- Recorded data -
Segment Open

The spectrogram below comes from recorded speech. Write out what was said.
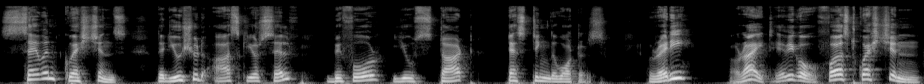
seven questions that you should ask yourself before you start testing the waters. Ready? All right here we go. First question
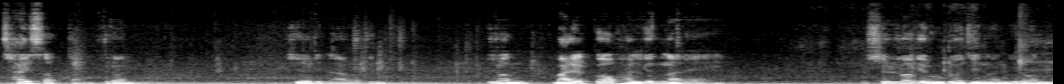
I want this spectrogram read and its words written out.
차 있었던 그런 기억이 나거든요. 이런 맑고 밝은 날에 실록이 우거지는 이런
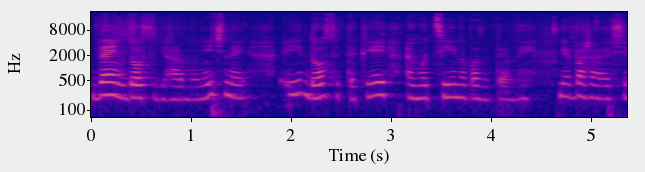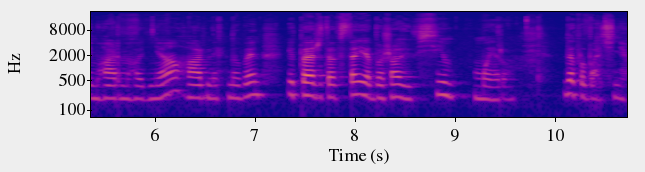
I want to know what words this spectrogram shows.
День досить гармонічний і досить такий емоційно позитивний. Я бажаю всім гарного дня, гарних новин і перш за все я бажаю всім миру. До побачення!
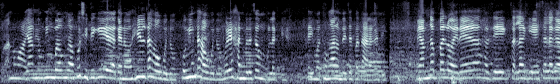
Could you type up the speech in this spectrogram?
ꯄꯨꯔꯥ ꯅꯨꯡꯉꯥꯏ ꯌꯥꯝ ꯅꯣꯛꯅꯤꯡꯕ ꯑꯃꯒ ꯑꯩꯈꯣꯏ ꯁꯤꯇꯤꯒꯤ ꯀꯩꯅꯣ ꯍꯤꯜ ꯇꯥꯍꯧꯕꯗꯣ ꯈꯣꯡꯅꯤꯡ ꯇꯥꯍꯧꯕꯗꯣ ꯍꯣꯔꯦꯟ ꯍꯟꯕꯗꯁꯨ ꯑꯃꯨꯛ ꯎꯠꯂꯛꯀꯦ ꯀꯩꯒꯨꯝꯕ ꯊꯣꯡꯒꯥꯜꯂꯣꯝꯗꯩ ꯆꯠꯄ ꯇꯥꯔꯒꯗꯤ ꯃꯌꯥꯝ ꯅꯞꯄ ꯂꯣꯏꯔꯦ ꯍꯧꯖꯤꯛ ꯆꯠꯂꯒꯦ ꯆꯠꯂꯒ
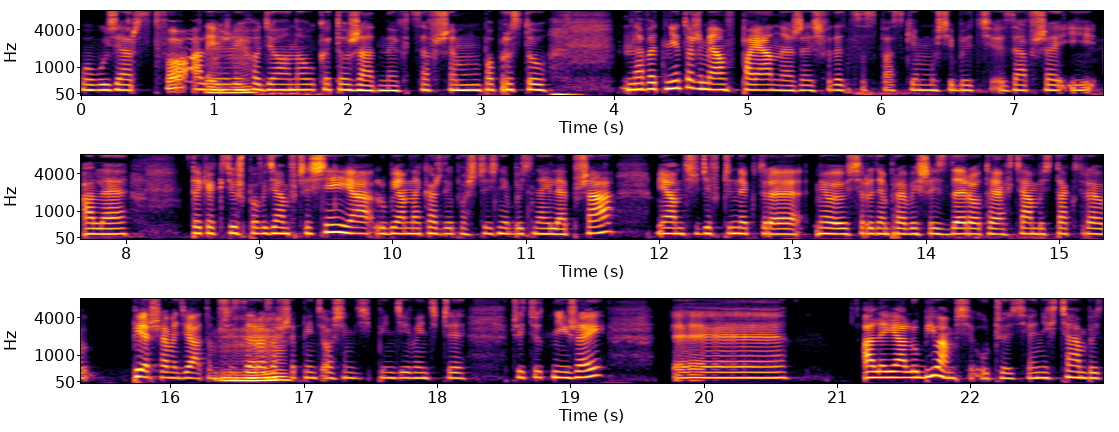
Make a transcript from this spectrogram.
łobuziarstwo, ale jeżeli Mhm. chodzi o naukę, to żadnych. Zawsze po prostu, nawet nie to, że miałam wpajane, że świadectwo z paskiem musi być zawsze, i, ale tak jak ci już powiedziałam wcześniej, ja lubiłam na każdej płaszczyźnie być najlepsza. Miałam trzy dziewczyny, które miały średnią prawie 6-0, to ja chciałam być ta, która pierwsza będzie miała tą 6-0, Mhm. zawsze 5-8, gdzieś 5-9 czy, czy ciut niżej. Yy, ale ja lubiłam się uczyć, ja nie chciałam być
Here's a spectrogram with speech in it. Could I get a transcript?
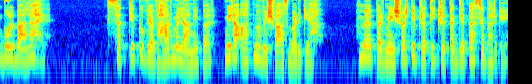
बोलबाला है। सत्य को व्यवहार में लाने पर मेरा आत्मविश्वास बढ़ गया। मैं परमेश्वर के प्रति कृतज्ञता से भर गई।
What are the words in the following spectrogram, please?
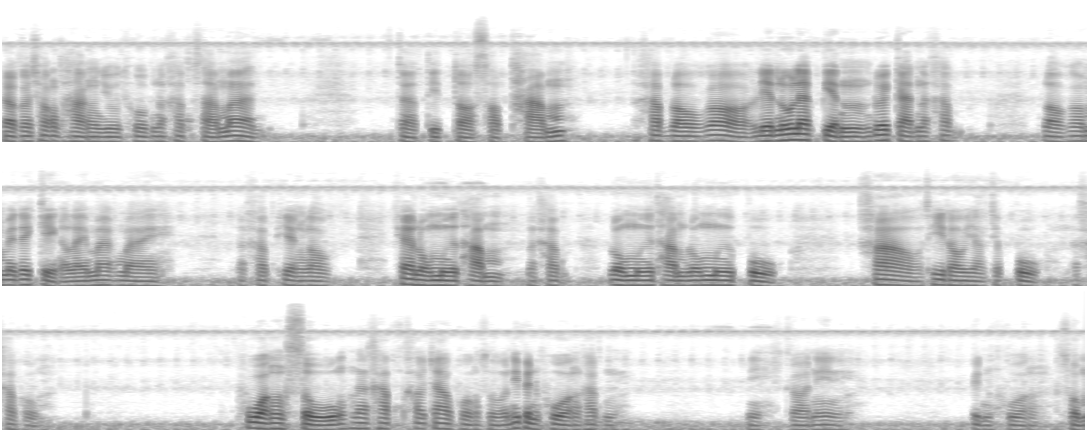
แล้วก็ช่องทาง YouTube นะครับ สามารถจะติดต่อสอบถามนะครับ เราก็เรียนรู้แลกเปลี่ยนด้วยกันนะครับ เราก็ไม่ได้เก่งอะไรมากมายนะครับ เพียงเราแค่ลงมือทำนะครับ ลงมือทำลงมือปลูกข้าวที่เราอยากจะปลูกนะครับผม วงสูงนะครับข้าวเจ้าพวงสูงนี่เป็นพวงครับ นี่นี่ก่อนนี่เป็นพวงสม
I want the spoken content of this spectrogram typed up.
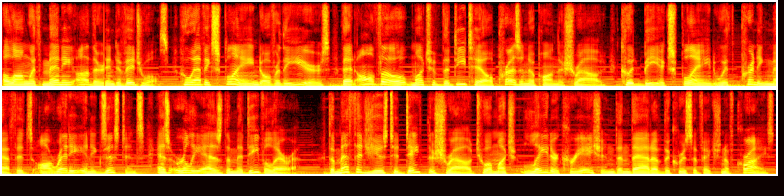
along with many other individuals who have explained over the years that although much of the detail present upon the shroud could be explained with printing methods already in existence as early as the medieval era, the methods used to date the shroud to a much later creation than that of the crucifixion of Christ.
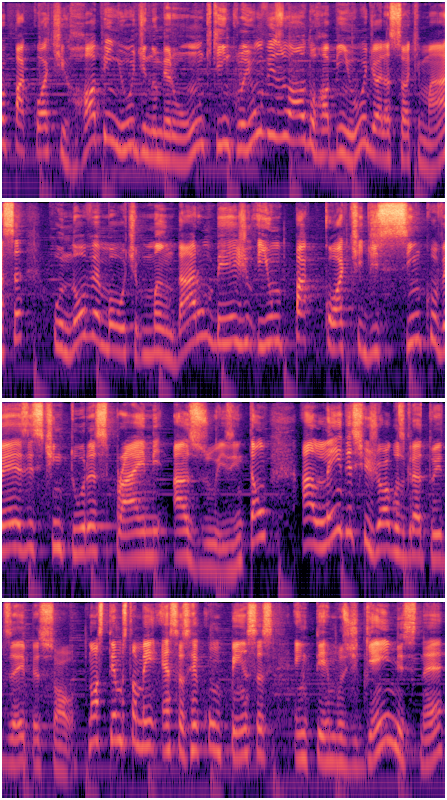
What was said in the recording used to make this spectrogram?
o pacote Robin Hood número 1, que inclui um visual do Robin Hood, olha só que massa, o novo emote Mandar um Beijo e um pacote de 5 vezes tinturas Prime azuis. Então, além desses jogos gratuitos aí, pessoal, nós temos também essas recompensas em termos de games, né?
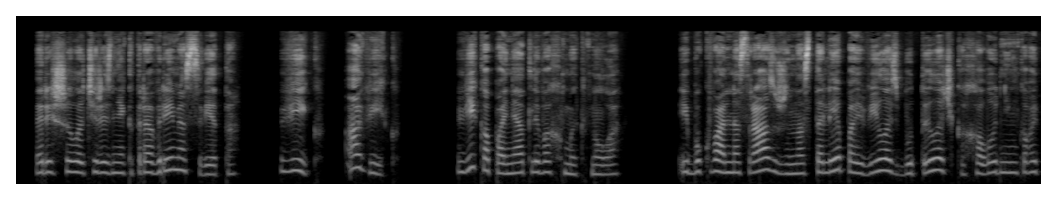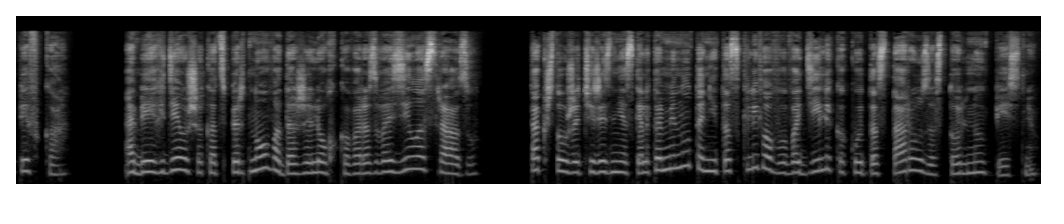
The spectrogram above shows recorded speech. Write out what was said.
— решила через некоторое время Света. «Вик, а Вик?» Вика понятливо хмыкнула и буквально сразу же на столе появилась бутылочка холодненького пивка. Обеих девушек от спиртного, даже легкого, развозила сразу, так что уже через несколько минут они тоскливо выводили какую-то старую застольную песню.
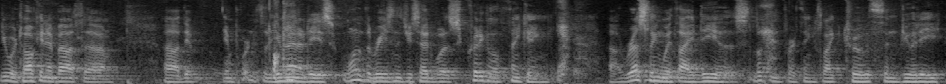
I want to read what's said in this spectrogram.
You were talking about uh, uh, the importance of the Okay. humanities. One of the reasons you said was critical thinking, Yeah. uh, wrestling with ideas, looking for things like truth and beauty,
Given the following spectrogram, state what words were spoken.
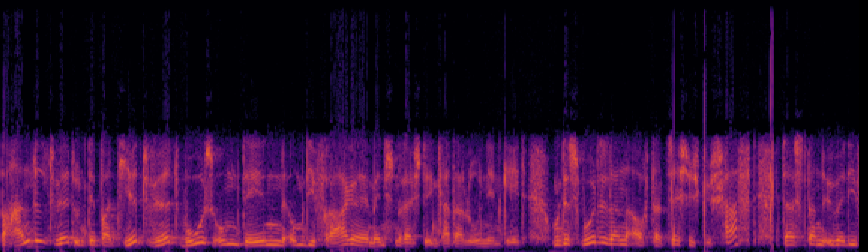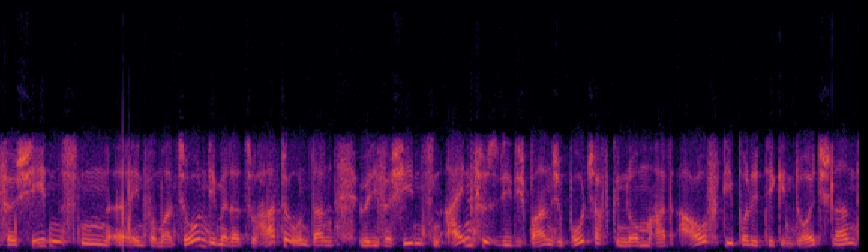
behandelt wird und debattiert wird, wo es um, den, um die Frage der Menschenrechte in Katalonien geht. Und es wurde dann auch tatsächlich geschafft, dass dann über die verschiedensten äh, Informationen, die man dazu hatte und dann über die verschiedensten Einflüsse, die die spanische Botschaft genommen hat auf die Politik in Deutschland,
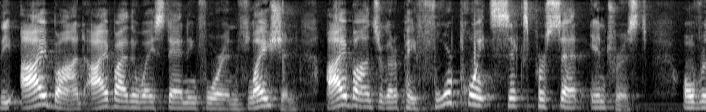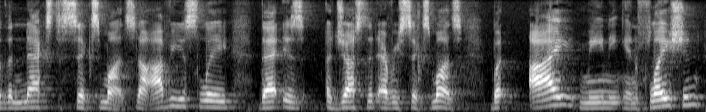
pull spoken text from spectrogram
the I bond, I by the way standing for inflation, I bonds are going to pay 4.6% interest over the next six months. Now, obviously, that is adjusted every six months, but I, meaning inflation,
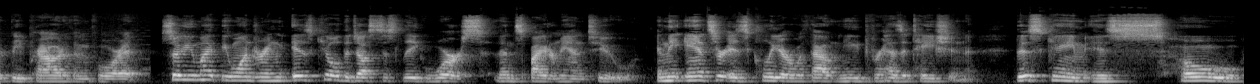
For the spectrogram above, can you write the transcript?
to be proud of him for it. So you might be wondering, is Kill the Justice League worse than Spider-Man 2? And the answer is clear without need for hesitation. This game is so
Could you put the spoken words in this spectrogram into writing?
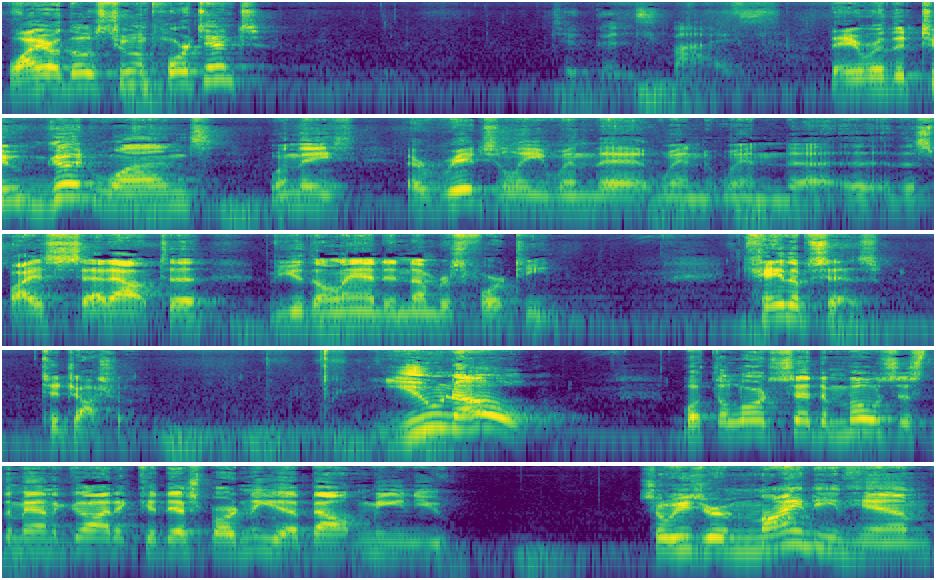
Why are those two important? Two good spies. They were the two good ones when they originally when the when when uh, the spies set out to view the land in Numbers 14. Caleb says to Joshua, "You know what the Lord said to Moses, the man of God at Kadesh Barnea, about me and you." So he's reminding him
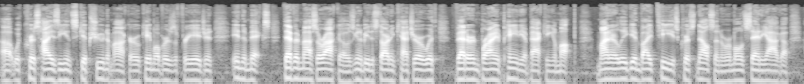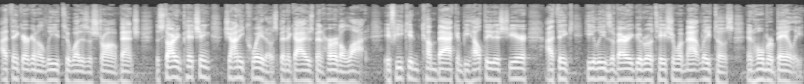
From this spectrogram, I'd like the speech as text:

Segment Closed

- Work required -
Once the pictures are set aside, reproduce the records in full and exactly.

- Result below -
The spectrogram below comes from recorded speech. Write out what was said.
seven questions that you should ask yourself before you start testing the waters. Ready? All right here we go. First question
I want this spectrogram read and its words written out.
차 있었던 그런 기억이 나거든요. 이런 맑고 밝은 날에 실록이 우거지는 이런
I want to know what words this spectrogram shows.
День досить гармонічний і досить такий емоційно позитивний. Я бажаю всім гарного дня, гарних новин і перш за все я бажаю всім миру. До побачення!
Could you type up the speech in this spectrogram?
ꯄꯨꯔꯥ ꯅꯨꯡꯉꯥꯏ ꯌꯥꯝ ꯅꯣꯛꯅꯤꯡꯕ ꯑꯃꯒ ꯑꯩꯈꯣꯏ ꯁꯤꯇꯤꯒꯤ ꯀꯩꯅꯣ ꯍꯤꯜ ꯇꯥꯍꯧꯕꯗꯣ ꯈꯣꯡꯅꯤꯡ ꯇꯥꯍꯧꯕꯗꯣ ꯍꯣꯔꯦꯟ ꯍꯟꯕꯗꯁꯨ ꯑꯃꯨꯛ ꯎꯠꯂꯛꯀꯦ ꯀꯩꯒꯨꯝꯕ ꯊꯣꯡꯒꯥꯜꯂꯣꯝꯗꯩ ꯆꯠꯄ ꯇꯥꯔꯒꯗꯤ ꯃꯌꯥꯝ ꯅꯞꯄ ꯂꯣꯏꯔꯦ ꯍꯧꯖꯤꯛ ꯆꯠꯂꯒꯦ ꯆꯠꯂꯒ
Make a transcript from this spectrogram.
łobuziarstwo, ale jeżeli Mhm. chodzi o naukę, to żadnych. Zawsze po prostu, nawet nie to, że miałam wpajane, że świadectwo z paskiem musi być zawsze, i, ale tak jak ci już powiedziałam wcześniej, ja lubiłam na każdej płaszczyźnie być najlepsza. Miałam trzy dziewczyny, które miały średnią prawie 6-0, to ja chciałam być ta, która pierwsza będzie miała tą 6-0, Mhm. zawsze 5-8, gdzieś 5-9 czy, czy ciut niżej. Yy, ale ja lubiłam się uczyć, ja nie chciałam być
Here's a spectrogram with speech in it. Could I get a transcript?
बोलबाला है। सत्य को व्यवहार में लाने पर मेरा आत्मविश्वास बढ़ गया। मैं परमेश्वर के प्रति कृतज्ञता से भर गई।
What are the words in the following spectrogram, please?
แล้วก็ช่องทาง YouTube นะครับ สามารถจะติดต่อสอบถามนะครับ เราก็เรียนรู้แลกเปลี่ยนด้วยกันนะครับ เราก็ไม่ได้เก่งอะไรมากมายนะครับ เพียงเราแค่ลงมือทำนะครับ ลงมือทำลงมือปลูกข้าวที่เราอยากจะปลูกนะครับผม วงสูงนะครับข้าวเจ้าพวงสูงนี่เป็นพวงครับ นี่นี่ก่อนนี่เป็นพวงสม
I want the spoken content of this spectrogram typed up.
along with many other individuals who have explained over the years that although much of the detail present upon the shroud could be explained with printing methods already in existence as early as the medieval era, the methods used to date the shroud to a much later creation than that of the crucifixion of Christ.
What was said in the recording used to make this spectrogram?
o pacote Robin Hood número 1, que inclui um visual do Robin Hood, olha só que massa, o novo emote Mandar um Beijo e um pacote de 5 vezes tinturas Prime azuis. Então, além desses jogos gratuitos aí, pessoal, nós temos também essas recompensas em termos de games, né?
The spectrogram above shows recorded speech. Write out what was said.
— решила через некоторое время Света. «Вик, а Вик?» Вика понятливо хмыкнула и буквально сразу же на столе появилась бутылочка холодненького пивка. Обеих девушек от спиртного, даже легкого, развозила сразу, так что уже через несколько минут они тоскливо выводили какую-то старую застольную песню.
I want to read what's said in this spectrogram.
You were talking about uh, uh, the importance of the Okay. humanities. One of the reasons you said was critical thinking, Yeah. uh, wrestling with ideas, looking for things like truth and beauty,
Given the following spectrogram, state what words were spoken.
behandelt wird und debattiert wird, wo es um, den, um die Frage der Menschenrechte in Katalonien geht. Und es wurde dann auch tatsächlich geschafft, dass dann über die verschiedensten äh, Informationen, die man dazu hatte und dann über die verschiedensten Einflüsse, die die spanische Botschaft genommen hat auf die Politik in Deutschland,
pull spoken text from spectrogram
the I bond, I by the way standing for inflation, I bonds are going to pay 4.6% interest over the next six months. Now, obviously, that is adjusted every six months, but I, meaning inflation,
For the spectrogram above, can you write the transcript?
to be proud of him for it. So you might be wondering, is Kill the Justice League worse than Spider-Man 2? And the answer is clear without need for hesitation. This game is so
Could you put the spoken words in this spectrogram into writing?
Why are those two important? Two good spies. They were the two good ones when they originally when the when when uh, the spies set out to view the land in Numbers 14. Caleb says to Joshua, "You know what the Lord said to Moses, the man of God at Kadesh Barnea, about me and you." So he's reminding him
From this spectrogram, I'd like the speech as text:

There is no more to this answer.